Time, causality, and prime movers

What's beyond the sky used to be a reasonable question.Sometimes we ask the wrong questions, and answer them with bad answers. One particularly bad question is: “what was there before the Big-Bang?” There are many others, but this one requires a little mental gymnastics in order to get used to modern ideas of time and understand what the consequences are.


More fundie fun

snakeThere is an article on stupid Conservapædia (that I won't grace with a link) that rants about the theory of Relativity because apparently it contradicts the Bible. Well, what doesn't? Even the Bible contradicts the Bible...
Anyways, here is how that fantastic piece of entertainment begins:

"The theory of relativity is a mathematical system that allows no exceptions."


Wild non-scientific musings: extra dimensions and parallel universes

fig. 8Amy was asking me some questions on "alternate dimensions" and "parallel universes". Here's my answer, which is entirely non-scientific although it is based on a few things I know (or think I know) about physics. I'm suspecting for example that the string theory stuff is a little shaky as I never really studied the math in there.


Black hole evaporation paradox?

I just sent this letter to Scientific American. I'd be interested to have any informed opinion on the matter.

I’ve read the article about black hole computers with great interest, but there are still a few questions that I think remain unanswered.

The article makes it quite clear how black holes could be memory devices with unique properties, but I didn’t quite understand what kind of logical operations they could perform on the data.

But another, more fundamental question is bugging me ever since I read the article. From what I remember learning about black holes, if you are an observer outside the black hole, you will see objects falling into the black hole in asymptotically slow motion. The light coming from them will have to overcome a greater and greater gravitational potential as the object approaches the horizon, losing energy along the way and shifting to the red end of the spectrum. From our vantage point, it seems like the object does not reach the horizon in a finite time.

From a frame that moves with the object, though, it takes finite time to cross the horizon.

This is all very well and consistent so far. Enter black hole evaporation.

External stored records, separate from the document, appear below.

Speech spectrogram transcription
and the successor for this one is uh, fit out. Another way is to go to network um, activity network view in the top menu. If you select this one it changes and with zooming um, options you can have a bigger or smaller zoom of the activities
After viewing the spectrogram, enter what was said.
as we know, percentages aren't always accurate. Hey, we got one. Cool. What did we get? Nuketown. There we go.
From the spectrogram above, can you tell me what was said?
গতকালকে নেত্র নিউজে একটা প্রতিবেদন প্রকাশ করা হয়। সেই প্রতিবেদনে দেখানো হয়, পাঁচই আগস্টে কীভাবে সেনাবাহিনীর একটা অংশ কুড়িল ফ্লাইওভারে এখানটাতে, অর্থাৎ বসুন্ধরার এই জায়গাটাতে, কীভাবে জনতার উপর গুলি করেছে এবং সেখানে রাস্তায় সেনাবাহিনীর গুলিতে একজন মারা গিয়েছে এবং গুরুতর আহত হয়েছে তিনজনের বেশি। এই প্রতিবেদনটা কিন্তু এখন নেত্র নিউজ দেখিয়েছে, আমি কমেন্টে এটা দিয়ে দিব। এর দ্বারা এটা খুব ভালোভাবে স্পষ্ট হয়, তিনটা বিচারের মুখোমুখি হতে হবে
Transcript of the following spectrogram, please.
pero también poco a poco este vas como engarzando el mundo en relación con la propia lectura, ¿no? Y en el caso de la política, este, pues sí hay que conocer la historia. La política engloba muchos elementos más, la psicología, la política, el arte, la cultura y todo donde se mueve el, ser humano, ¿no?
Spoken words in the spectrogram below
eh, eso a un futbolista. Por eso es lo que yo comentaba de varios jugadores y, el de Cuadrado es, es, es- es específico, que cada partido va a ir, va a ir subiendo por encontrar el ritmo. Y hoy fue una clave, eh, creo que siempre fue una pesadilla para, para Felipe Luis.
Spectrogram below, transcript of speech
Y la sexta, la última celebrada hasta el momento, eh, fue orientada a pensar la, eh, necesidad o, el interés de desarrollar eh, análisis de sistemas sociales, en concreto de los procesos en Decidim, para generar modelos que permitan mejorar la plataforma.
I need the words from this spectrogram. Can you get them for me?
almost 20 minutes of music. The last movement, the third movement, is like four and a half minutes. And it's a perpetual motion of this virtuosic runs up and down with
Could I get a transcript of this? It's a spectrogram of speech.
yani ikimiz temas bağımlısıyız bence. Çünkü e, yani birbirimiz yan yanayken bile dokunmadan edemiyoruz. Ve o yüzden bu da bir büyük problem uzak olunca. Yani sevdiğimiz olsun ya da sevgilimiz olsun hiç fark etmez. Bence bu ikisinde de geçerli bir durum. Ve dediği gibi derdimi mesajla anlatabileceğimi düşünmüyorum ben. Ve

From our external vantage point, a sufficiently small black hole would evaporate over a finite period of time. So how do we reconcile this with the perception that objects never actually enter the horizon?